Exercise goal:
Pictures aside, print all of the data below exactly as written.

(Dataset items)
━━━━━━

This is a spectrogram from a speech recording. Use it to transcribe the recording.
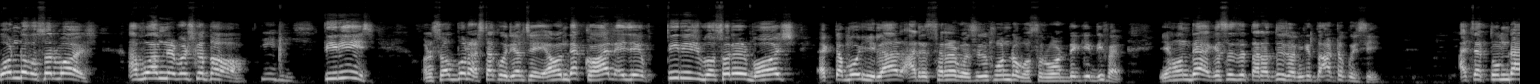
পনেরো। বছর বয়স। আপু আপনার বয়স কত? তিরিশ। তিরিশ? সভ্য রাস্তা করে আনছে। এখন দেখেন এই যে তিরিশ বছরের বয়স একটা মহিলার আর স্যারের বয়স পনেরো বছর ওর দেখি ডিফারেন্ট এখন দেখা গেছে যে তারা দুইজন কিন্তু আটক হয়েছে আচ্ছা তোমরা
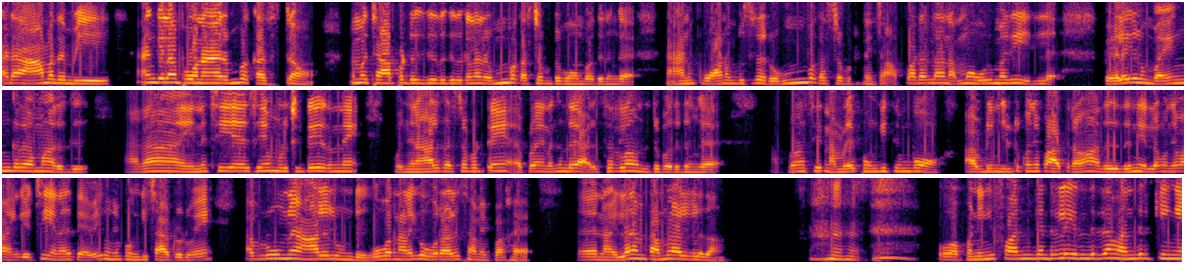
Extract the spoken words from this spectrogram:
அட ஆமா தம்பி. அங்கெல்லாம் போனா ரொம்ப கஷ்டம். நம்ம சாப்பாட்டுக்கு இதுக்கெல்லாம் ரொம்ப கஷ்டப்பட்டு போகும் பாத்துருங்க நான் போன புதுசுல ரொம்ப கஷ்டப்பட்டுட்டேன். சாப்பாடெல்லாம் நம்ம ஊர் மாதிரி இல்ல. விலைகளும் பயங்கரமா இருக்கு. அதான் என்ன செய்ய செய்ய முடிச்சுட்டே இருந்தேன். கொஞ்ச நாள் கஷ்டப்பட்டேன். அப்புறம் எனக்கு இந்த அல்சர்லாம் வந்துட்டு பாத்துடுங்க அப்புறம் சரி நம்மளே பொங்கி திம்போம் அப்படின்னு சொல்லிட்டு கொஞ்சம் பாத்திரம் அது இதுன்னு எல்லாம் கொஞ்சம் வாங்கி வச்சு எனக்கு தேவை கொஞ்சம் பொங்கி சாப்பிட்டுடுவேன் அப்புறம் ரூம்ல ஆளுகள் உண்டு. ஒவ்வொரு நாளைக்கு ஒவ்வொரு ஆளு சமைப்பாங்க. நான் எல்லாம் தமிழ் ஆளுகள் தான். ஓ அப்ப நீங்க ஃபாரின் கண்ட்ரில இருந்துட்டு தான் வந்திருக்கீங்க.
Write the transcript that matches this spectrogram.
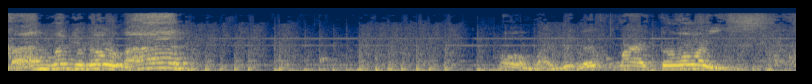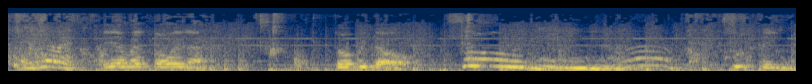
Man, what you do, man? Oh my goodness, my toys. What are you doing? Here, my toy nè. Torpedo. Zoom. Shooting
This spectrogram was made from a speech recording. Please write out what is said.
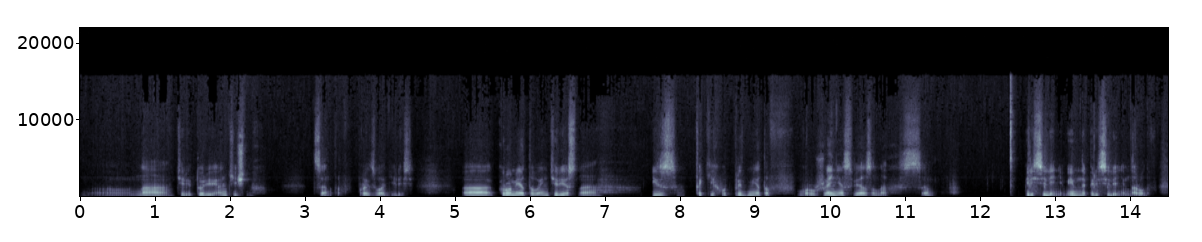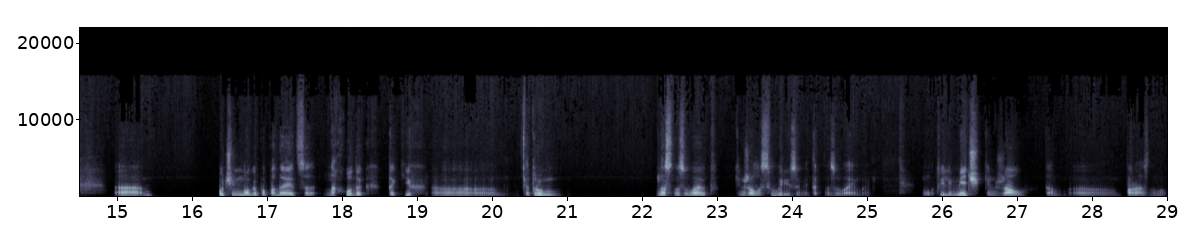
на территории античных центров производились. Кроме этого, интересно, из таких вот предметов вооружения, связанных с переселением, именно переселением народов. А, очень много попадается находок таких, а, которые нас называют кинжалы с вырезами, так называемые. Вот, или меч-кинжал, там а, по-разному.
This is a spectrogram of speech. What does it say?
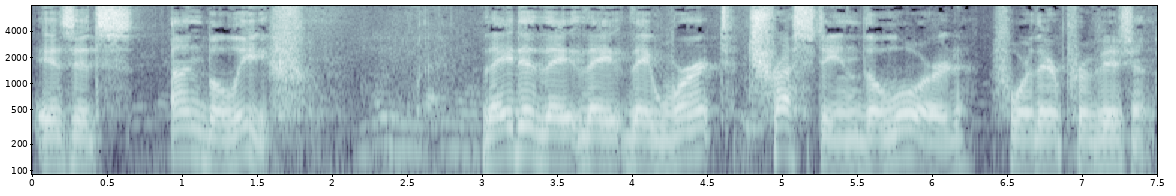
is it's unbelief. They did they, they, they weren't trusting the Lord for their provision.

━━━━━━

The answer:
This is a spectrogram from a speech recording. Use it to transcribe the recording.
পনেরো। বছর বয়স। আপু আপনার বয়স কত? তিরিশ। তিরিশ? সভ্য রাস্তা করে আনছে। এখন দেখেন এই যে তিরিশ বছরের বয়স একটা মহিলার আর স্যারের বয়স পনেরো বছর ওর দেখি ডিফারেন্ট এখন দেখা গেছে যে তারা দুইজন কিন্তু আটক হয়েছে আচ্ছা তোমরা
Extract the spoken words from this spectrogram:
அட ஆமா தம்பி. அங்கெல்லாம் போனா ரொம்ப கஷ்டம். நம்ம சாப்பாட்டுக்கு இதுக்கெல்லாம் ரொம்ப கஷ்டப்பட்டு போகும் பாத்துருங்க நான் போன புதுசுல ரொம்ப கஷ்டப்பட்டுட்டேன். சாப்பாடெல்லாம் நம்ம ஊர் மாதிரி இல்ல. விலைகளும் பயங்கரமா இருக்கு. அதான் என்ன செய்ய செய்ய முடிச்சுட்டே இருந்தேன். கொஞ்ச நாள் கஷ்டப்பட்டேன். அப்புறம் எனக்கு இந்த அல்சர்லாம் வந்துட்டு பாத்துடுங்க அப்புறம் சரி நம்மளே பொங்கி திம்போம் அப்படின்னு சொல்லிட்டு கொஞ்சம் பாத்திரம் அது இதுன்னு எல்லாம் கொஞ்சம் வாங்கி வச்சு எனக்கு தேவை கொஞ்சம் பொங்கி சாப்பிட்டுடுவேன் அப்புறம் ரூம்ல ஆளுகள் உண்டு. ஒவ்வொரு நாளைக்கு ஒவ்வொரு ஆளு சமைப்பாங்க. நான் எல்லாம் தமிழ் ஆளுகள் தான். ஓ அப்ப நீங்க ஃபாரின் கண்ட்ரில இருந்துட்டு தான் வந்திருக்கீங்க.
Write the transcript that matches this spectrogram.
Man, what you do, man? Oh my goodness, my toys. What are you doing? Here, my toy nè. Torpedo. Zoom. Shooting
This spectrogram was made from a speech recording. Please write out what is said.
на территории античных центров производились. Кроме этого, интересно, из таких вот предметов вооружения, связанных с переселением, именно переселением народов. А, очень много попадается находок таких, а, которые нас называют кинжалы с вырезами, так называемые. Вот, или меч-кинжал, там а, по-разному.
This is a spectrogram of speech. What does it say?
is it's unbelief. They did they, they, they weren't trusting the Lord for their provision.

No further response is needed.